Nigeria Weekly Humanitarian Situation Report No. 17, 22-31 December 2016
159,819 children under 5 with severe acute malnutrition (SAM) have been admitted to therapeutic feeding programmes, with a recovery rate of 86 per cent.
In 2016, 4.2 million people were reached with primary health care services through UNICEF-supported Government-run health centres and clinics in both IDP camps and affected communities.
With UNICEF support, nearly 745,000 people have access to safe water. Over 1.1 million people have access to sanitation facilities as per agreed standards and more than one million people benefitted through hygiene promotion and distribution of hygiene kits/NFI.
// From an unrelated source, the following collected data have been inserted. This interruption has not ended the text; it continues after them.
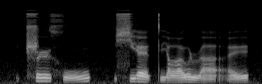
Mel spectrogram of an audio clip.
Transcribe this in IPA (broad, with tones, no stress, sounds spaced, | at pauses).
ʈ͡ʂ ɻ̩˥ x u˧˥ | ɕ j ɛ˥˩ t̪ j ɑ˧˥ ʊ̯ ɻ a̰˨˩˦ ɪ̯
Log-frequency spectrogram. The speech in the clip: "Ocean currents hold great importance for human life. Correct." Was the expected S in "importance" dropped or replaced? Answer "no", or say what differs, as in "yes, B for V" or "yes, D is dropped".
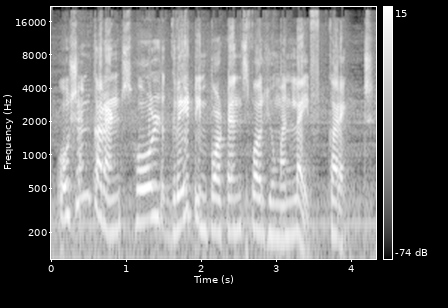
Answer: no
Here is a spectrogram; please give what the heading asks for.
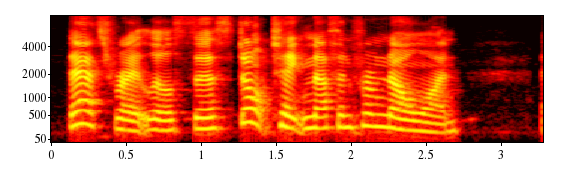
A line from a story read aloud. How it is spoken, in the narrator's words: The other Black Panthers laughed and told Fern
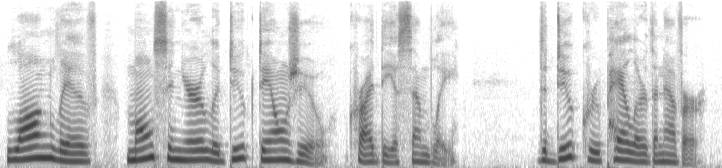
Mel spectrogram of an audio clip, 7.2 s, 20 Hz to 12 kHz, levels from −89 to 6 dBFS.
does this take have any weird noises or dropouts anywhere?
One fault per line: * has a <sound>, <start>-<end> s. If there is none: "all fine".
all fine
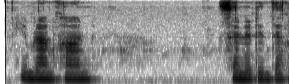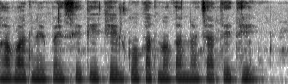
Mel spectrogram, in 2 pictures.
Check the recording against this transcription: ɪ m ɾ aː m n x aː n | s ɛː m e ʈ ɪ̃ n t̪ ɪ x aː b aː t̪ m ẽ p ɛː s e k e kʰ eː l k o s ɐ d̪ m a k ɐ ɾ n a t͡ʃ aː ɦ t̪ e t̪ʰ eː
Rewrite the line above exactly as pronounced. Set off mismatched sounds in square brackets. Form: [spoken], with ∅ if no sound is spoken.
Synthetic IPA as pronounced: ɪ m ɾ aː [∅] n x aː n | s ɛː [n] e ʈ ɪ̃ n t̪ ɪ x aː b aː t̪ m ẽ p ɛː s e k e kʰ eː l k o [x] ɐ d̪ m a k ɐ ɾ n a t͡ʃ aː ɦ t̪ e t̪ʰ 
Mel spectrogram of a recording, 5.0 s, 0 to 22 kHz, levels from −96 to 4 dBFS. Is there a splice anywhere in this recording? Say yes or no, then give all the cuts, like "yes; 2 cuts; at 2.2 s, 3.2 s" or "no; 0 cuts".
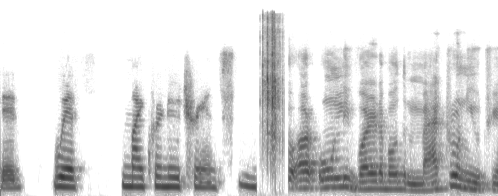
yes; 1 cut; at 2.6 s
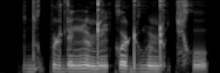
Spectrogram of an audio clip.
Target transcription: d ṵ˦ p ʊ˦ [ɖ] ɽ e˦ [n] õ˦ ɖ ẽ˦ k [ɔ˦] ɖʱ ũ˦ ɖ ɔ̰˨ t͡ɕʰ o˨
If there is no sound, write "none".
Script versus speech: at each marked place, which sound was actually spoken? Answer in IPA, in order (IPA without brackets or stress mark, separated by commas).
ɖ, n, ɔ˦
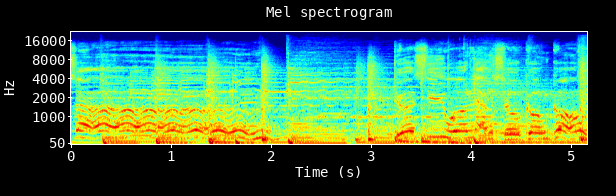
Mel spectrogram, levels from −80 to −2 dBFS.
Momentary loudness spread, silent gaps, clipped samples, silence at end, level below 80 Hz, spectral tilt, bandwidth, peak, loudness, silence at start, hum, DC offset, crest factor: 4 LU; none; under 0.1%; 0 s; -20 dBFS; -5 dB/octave; 18 kHz; 0 dBFS; -11 LUFS; 0 s; none; under 0.1%; 10 dB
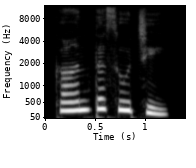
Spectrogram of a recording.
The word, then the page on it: ಕಾಂತಸೂಚಿ: kāntasūci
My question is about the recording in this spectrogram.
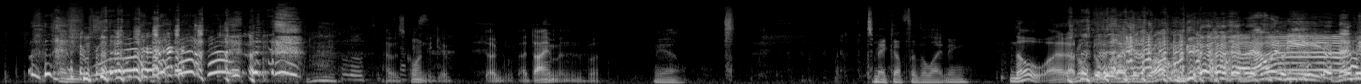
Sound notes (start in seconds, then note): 0.3 players laughing; 7.2 clicks tongue; 10.6 players laughing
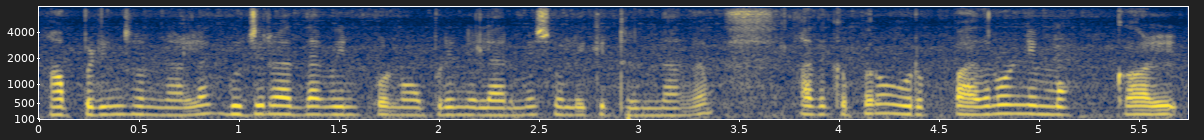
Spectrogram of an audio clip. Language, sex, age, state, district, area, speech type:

In 2016, psychosocial support through Child Friendly Spaces (CFSs) and child clubs reached 185,839 children.
With UNICEF’s support, 106,882 children are accessing education through Temporary Learning Spaces and schools, and 187,142 children have benefitted from the provision of learning materials.
Situation Overview & Humanitarian Needs
The IOM Displacement Tracking Matrix (DTM) round XIII recorded trends of new displacement and significant return, with an overall three per cent decrease in IDPs in Adamawa, Bauchi, Borno, and Yobe states. Returns are mainly attributable to relative improvements in security combined with food shortages in IDP camps. Maiduguri Metropolitan Council (MMC), which still hosts the largest IDP population, saw almost 10% reduction in the number of IDPs who left to return to their LGA of origin, hereby registering an increase. The majority is not returning to their locality of origin but to the LGA headquarters instead, creating a situation of secondary displacement. In the frame of its scale-up intervention, UNICEF is continuing to respond to needs in the areas of return which require additional support and intensified humanitarian aid.
With 5.1 million people in IPC Phases 3 to 5 in parts of Borno, Adamawa and Yobe, the population facing severe food insecurity increased by 50 per cent since March 2016. Malnutrition rates remain high and children under five are most vulnerable. 400,000 children suffer from severe acute malnutrition and 75,000 are at risk of death. The number of children suffering from SAM is expected to rise to 450,000 in 2017 for those three states .
Reports from the LGA Education Authorities indicate that in out-laying wards of Pulka (Gwoza LGA) and Banki (Bama LGA), over 3,000 children lack adequate classrooms, learning materials and teaching staff. As a result of limited access to these locations and due to insecurity, little support has been provided so far. UNICEF Education conducted the first visit to Banki during this reporting period and assessed the situation. It was revealed that in these newly liberated areas, schools starts as and still are mere learning centres that provide non-formal kind of education which is offered by the military educators. With regard to other locations within LGA main towns, there is ever-growing numbers of IDP returnees thereby necessitating expansion of education services.
The upcoming Humanitarian Response Plan for 2017 will target 6.9 million people living in the three most affected states of Adamawa, Borno and Yobe, who require immediate life-saving assistance. Of these, 1.7 million are IDPs living in camps, informal settlements and host communities with 75,000 children at risk of severe acute malnutrition. In line with the 2017 Humanitarian Response Plan, UNICEF’s focus remains on these three states to provide critical life-saving humanitarian assistance to nearly four million people in Nutrition, Health, WASH, Child Protection and Education sectors.